What these utilities do, on the whole, is give you the impression that they are making your Internet connection quicker; in reality supposed “broadband optimisers” are doubling up on your connections to websites, which they do by supposedly “optimising network settings” for your modem or network card.
In truth, this sort of behaviour can lead to an ISP banning you, as it is commonly against their terms of service. However, it is very rare for a broadband optimiser for OS X or any other platform to actually work as advertised.

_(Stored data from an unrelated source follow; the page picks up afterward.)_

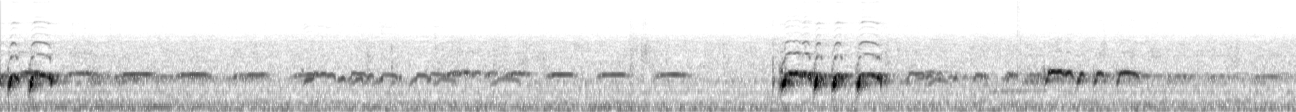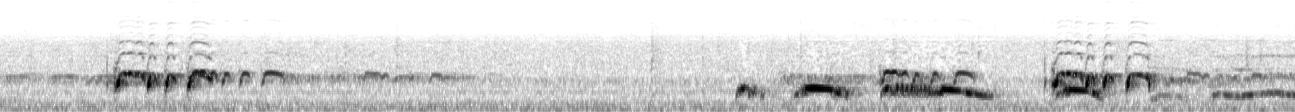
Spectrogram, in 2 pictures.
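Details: Wild-type local zebra dove song meant to lure other doves into singing. Sharp stuttering coo bursts come every three to four seconds, with a lower bubbling rolled phrase near the end.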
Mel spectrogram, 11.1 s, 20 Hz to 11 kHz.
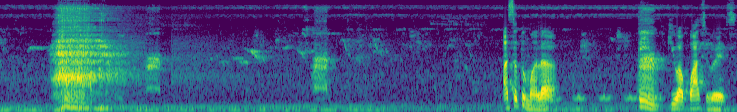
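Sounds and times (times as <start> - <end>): person roaring exhale: 0.8 - 2.4.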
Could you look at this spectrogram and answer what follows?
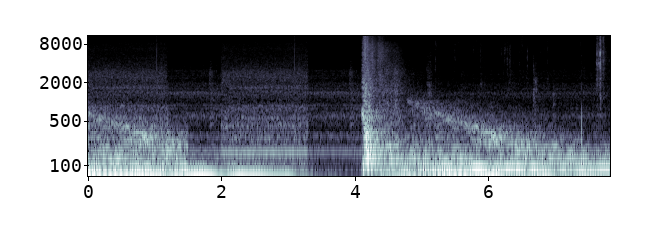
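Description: A single shotgun shot firing a bean bag round about four seconds in, with a short ringing decay. A steady low rumble runs underneath before and after the shot.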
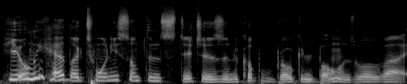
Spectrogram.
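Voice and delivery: high squeaky mock of the girl brushing it off; shrill dismissive impression of her post; mocking girl's voice. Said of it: "the girl's like".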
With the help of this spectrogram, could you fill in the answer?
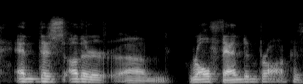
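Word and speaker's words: Roelof van den Broek: rightly frames it as like, and there's other Rolf Vandenbroek is how to pronounce his name.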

In fact, you will probably gain more from ignoring Internet optimization in favour of looking at your Mac as a whole. There might be a number of reasons why your Internet seems slow, and some of these could be down to your computer. A utility such as iTools or Moo X should be able to help here.